    The present study sought to investigate the effect of concept mapping and rehearsal on speaking accuracy and complexity of Iranian intermediate EFL learners. In addition, an attempt was made to make a comparison between the two strategies in terms of their contribution to speaking accuracy and complexity. To this end, using an experimental research design, two language institutes were randomly selected in Yasouj, Iran. A Quick Placement Test was validated and administered. Based on the results, 60 EFL intermediate learners were selected and were randomly assigned to one control and two experimental groups, i.e., the concept mapping group and the rehearsal group. A speaking pre-test was initially administered. The results indicated that the groups were not significantly different in terms of the two variables in question. The experiment began, which involved instruction in concept mapping for the first experimental group, rehearsal for the second experimental group and placebo for the control group. Following the treatment, a post-test of speaking was administered to the groups.
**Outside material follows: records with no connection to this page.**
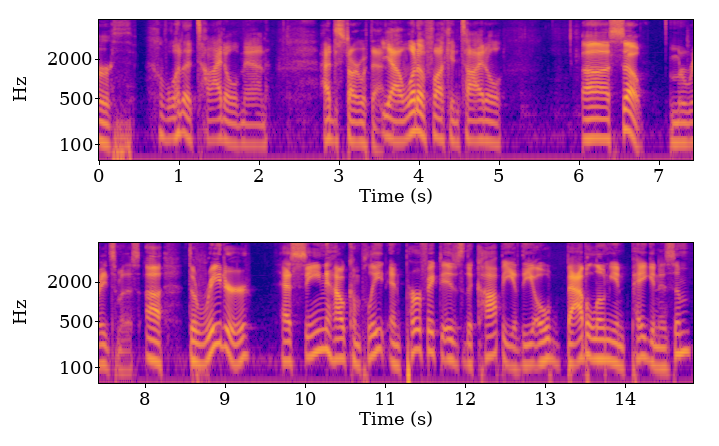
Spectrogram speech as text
earth. what a title, man. Had to start with that. Yeah, what a fucking title. Uh, so I'm going to read some of this. Uh, the reader has seen how complete and perfect is the copy of the old Babylonian paganism,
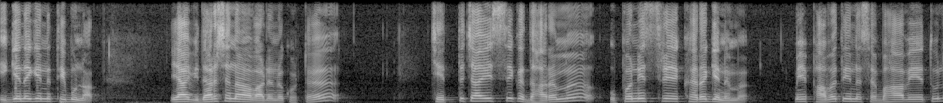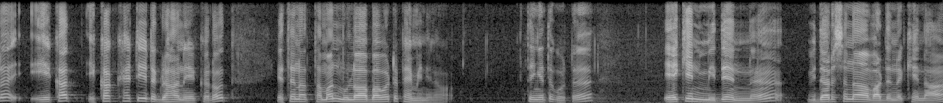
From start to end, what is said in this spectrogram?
ඉගෙනගෙන තිබුණත් එයා විදර්ශනා වඩනකොට චිත්තචෛසික ධර්ම උපනිශ්‍රය කරගෙනම මේ පවතින ස්වභාවය තුල ඒකත් එකක් හැටියට ග්‍රහණය කරොත් එතනත් Taman මුලා බවට පැමිණෙනවා. ඉතින් එතකොට ඒකෙන් මිදෙන්න විදර්ශනා වඩන කෙනා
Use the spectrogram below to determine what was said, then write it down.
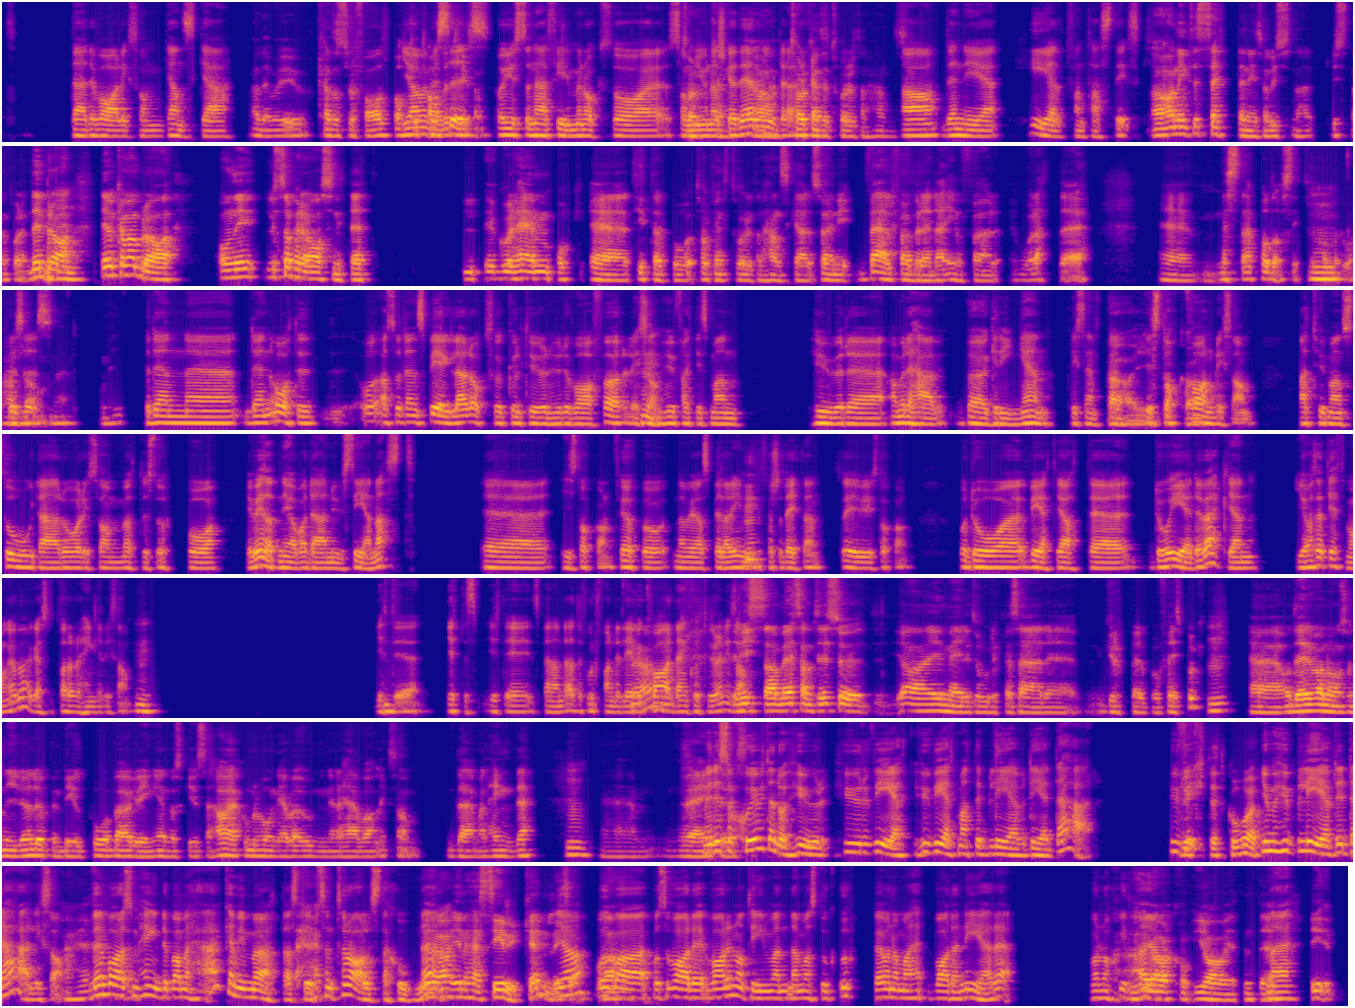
där det var liksom ganska... Ja, det var ju katastrofalt på Ja, men 80-talet. precis. Liksom. Och just den här filmen också eh, som Torka- Jonas Gardell ja, gjorde. Torka inte tår utan hands. Ja, den är helt fantastisk. Ja, har ni inte sett den, ni som lyssnar, lyssna på den. Det är bra. Den, Det kan vara bra om ni lyssnar på det här avsnittet, går hem och eh, tittar på Torka inte tår utan handskar så är ni väl förberedda inför vårt eh, eh, nästa poddavsnitt som Mm, kommer då handla om, precis. eh, om hiv. för den, eh, den, åter, alltså den speglar också kulturen hur det var förr. Liksom. Mm. Hur faktiskt man... Hur, eh, ja men det här bögringen till exempel Ja, i, i Stockholm. Stockholm. Liksom. Att hur man stod där och liksom möttes upp. Och, jag vet att när jag var där nu senast eh, i Stockholm, för jag är uppe och, när vi spelar in Mm. första dejten, så är vi i Stockholm. Och då vet jag att eh, då är det verkligen, jag har sett jättemånga bögar som står där och hänger liksom. Mm. Jätte, jättes, jättespännande att det fortfarande lever Ja. kvar, den kulturen. Liksom. Vissa, men samtidigt så, jag är med i lite olika så här, eh, grupper på Facebook. Mm. Eh, och det var någon som nyligen la upp en bild på bögringen och skrev så här, ah, jag kommer ihåg när jag var ung när det här var liksom där man hängde. Mm. Eh, Men det är så sjukt ändå, hur, hur, vet, hur vet man att det blev det där? Hur, Ryktet går. jo, men hur blev det där liksom? Ja, Vem var det som hängde bara, men här kan vi mötas, typ Här- centralstationen. Ja, i den här cirkeln liksom. Ja, och, Bara, och så var det, var det någonting när man stod uppe och när man var där nere? Var det någon skillnad? Ja, jag, kom, jag vet inte. Nej,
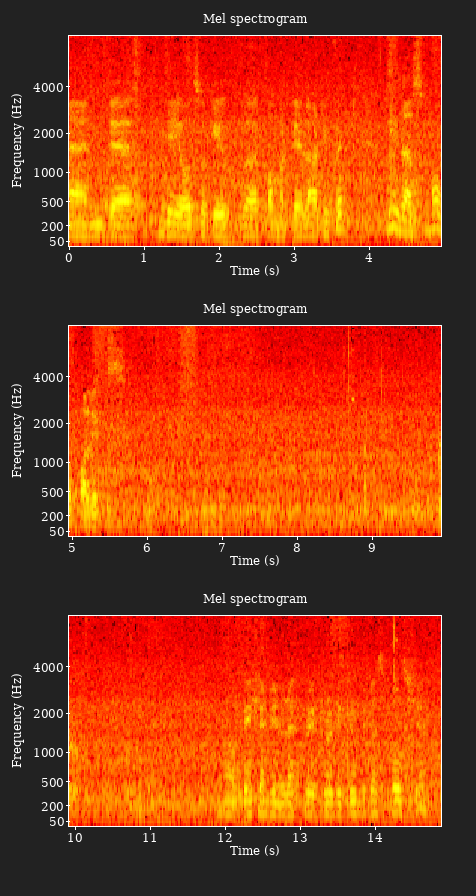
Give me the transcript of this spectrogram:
and uh, they also give uh, comet tail artifact. These are small polyps. Now patient in left lateral decubitus posture.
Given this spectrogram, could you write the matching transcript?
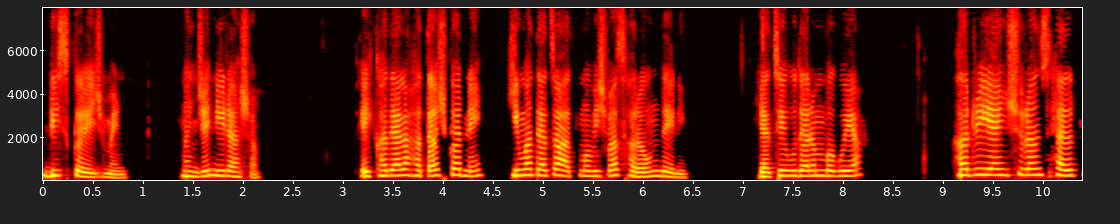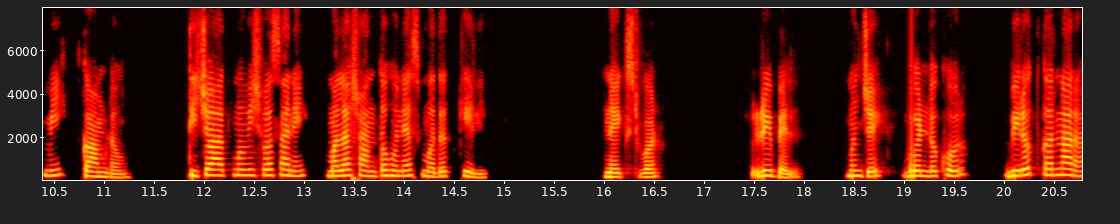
डिस्करेजमेंट म्हणजे निराशा. एखाद्याला हताश करणे किंवा त्याचा आत्मविश्वास हरवून देणे. याचे उदाहरण बघूया. हर रिएन्शुरन्स हेल्प मी काम डाऊन तिच्या आत्मविश्वासाने मला शांत होण्यास मदत केली. नेक्स्ट वन रिबेल म्हणजे बंडखोर विरोध करणारा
The findings were that concept mapping had a statistically significant effect on speaking accuracy and complexity of intermediate EFL learners. In addition, the analysis of the data showed rehearsal significantly improved accuracy. However, there was no indication that rehearsal can significantly improve speaking complexity. Finally, it was revealed that the concept mapping group and the rehearsal group do not show significant differences in terms of accuracy, but the concept map group outperformed the rehearsal group in terms of complexity. These findings have important implications for teaching speaking.
  • Hannula, Miika (2019)
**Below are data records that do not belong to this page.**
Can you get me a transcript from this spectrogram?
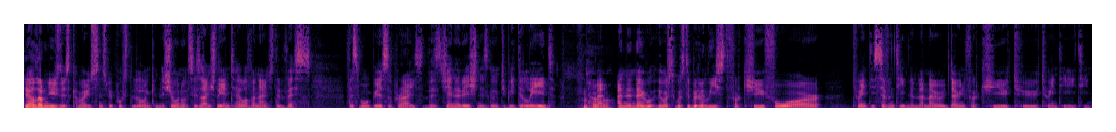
The other news that's come out since we posted the link in the show notes is actually Intel have announced that this this won't be a surprise. This generation is going to be delayed. Uh, and then now they were supposed to be released for Q4 2017, and they're now down for Q2 2018.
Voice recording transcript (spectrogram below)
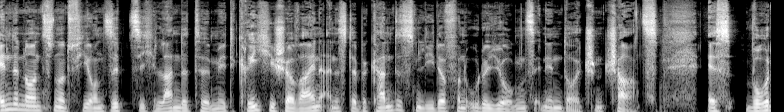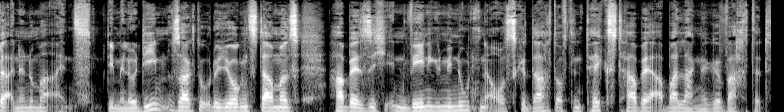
Ende 1974 landete mit Griechischer Wein eines der bekanntesten Lieder von Udo Jürgens in den deutschen Charts. Es wurde eine Nummer eins. Die Melodie, sagte Udo Jürgens damals, habe er sich in wenigen Minuten ausgedacht, auf den Text habe er aber lange gewartet.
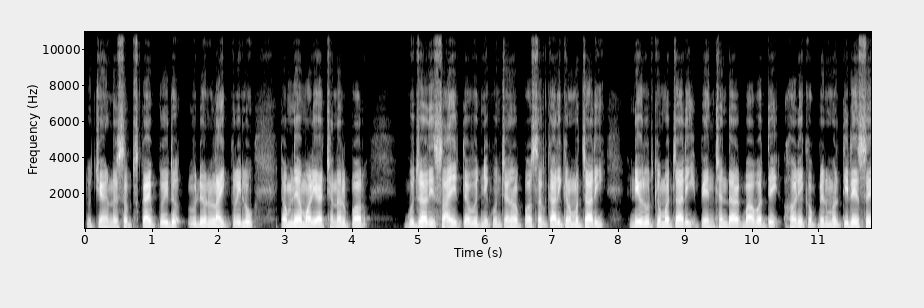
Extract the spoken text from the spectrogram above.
તો ચેનલને સબસ્ક્રાઈબ કરી દો, વિડીયોને લાઇક કરી લો. તમને અમારી આ ચેનલ પર ગુજરાતી સાહિત્ય વિદ ચેનલ પર સરકારી કર્મચારી, નિવૃત્ત કર્મચારી, પેન્શનધારક બાબતે હર એક અપડેટ મળતી રહેશે.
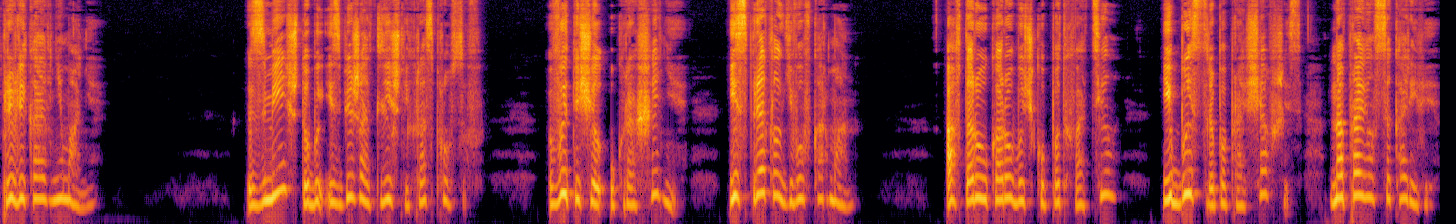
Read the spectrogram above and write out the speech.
привлекая внимание. Змей, чтобы избежать лишних расспросов, вытащил украшение и спрятал его в карман, а вторую коробочку подхватил и, быстро попрощавшись, направился к Ариве.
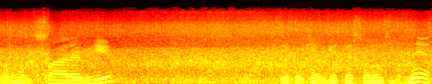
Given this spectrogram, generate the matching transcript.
Go ahead and slide over here. See if we can get this one into the net.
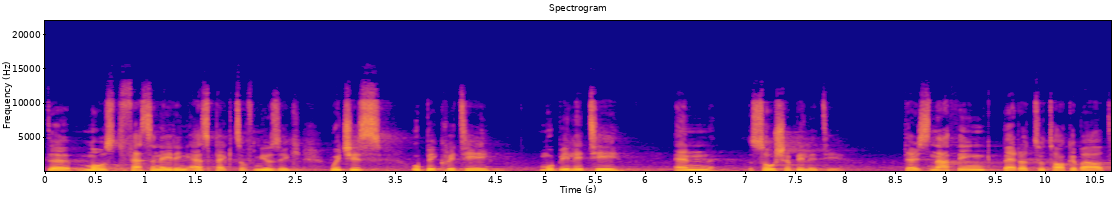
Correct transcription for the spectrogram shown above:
the most fascinating aspects of music, which is ubiquity, mobility, and sociability. There's nothing better to talk about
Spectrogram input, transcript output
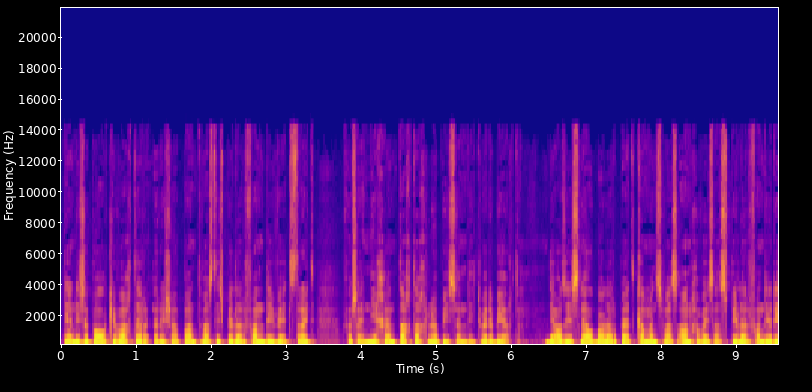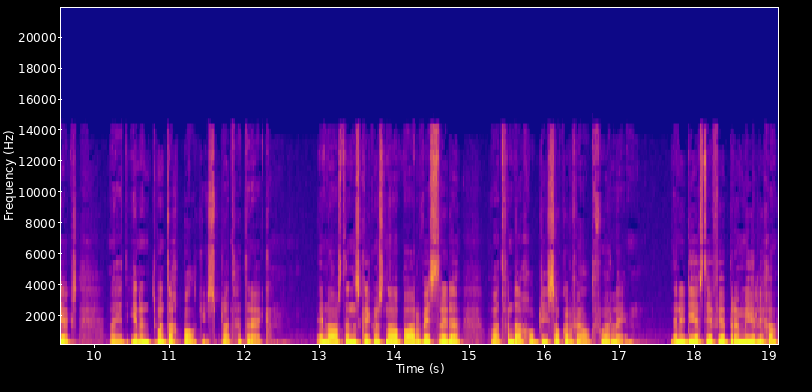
Die Indiese paaltjiewagter, Rishabh Pant, was die speler van die wedstryd vir sy 89 lopies in die tweede beurt. Die Aussie snelbouler Pat Cummins was aangewys as speler van die reeks, hy het 21 paaltjies platgetrek. En laastens kyk ons na 'n paar wedstryde wat vandag op die sokkerveld voorlê. In die DStv Premierliga,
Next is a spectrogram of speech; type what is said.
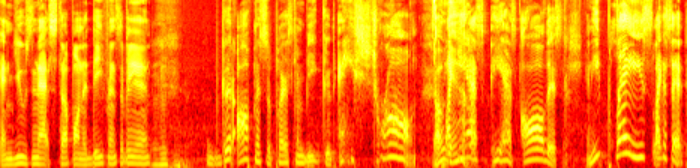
and using that stuff on the defensive end, mm-hmm. good offensive players can be good. And he's strong. Oh, like he has he has all this, and he plays like I said.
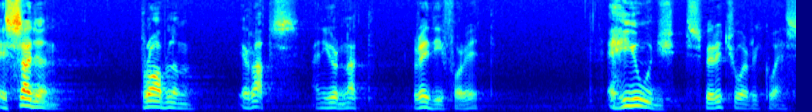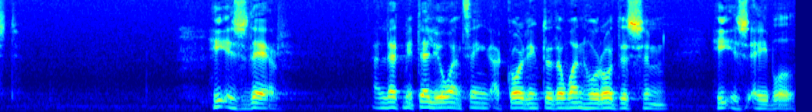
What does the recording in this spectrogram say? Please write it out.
a sudden problem erupts and you're not ready for it, a huge spiritual request. He is there. And let me tell you one thing according to the one who wrote this hymn, he is able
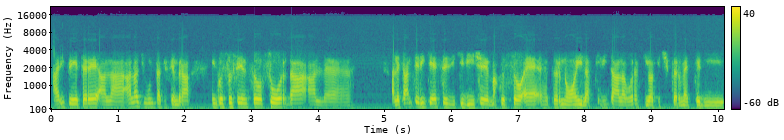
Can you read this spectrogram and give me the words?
a ripetere alla, alla giunta che sembra in questo senso sorda al, alle tante richieste di chi dice ma questo è per noi l'attività lavorativa che ci permette di,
    The computational properties of modal and propositional dependence logics have been extensively studied over the past few years, starting from a result by Sevenster showing NEXPTIME-completeness of the satisfiability problem for modal dependence logic. Thus far, however, the validity and entailment properties of these logics have remained mostly unaddressed. This paper provides a comprehensive classification of the complexity of validity and entailment in various modal and propositional dependence logics. The logics examined are obtained by extending the standard modal and propositional logics with notions of dependence, independence, and inclusion in the team semantics context. In particular, we address the question of the complexity of validity in modal dependence logic. By showing that it is NEXPTIME-complete we refute an earlier conjecture proposing a higher complexity for the problem.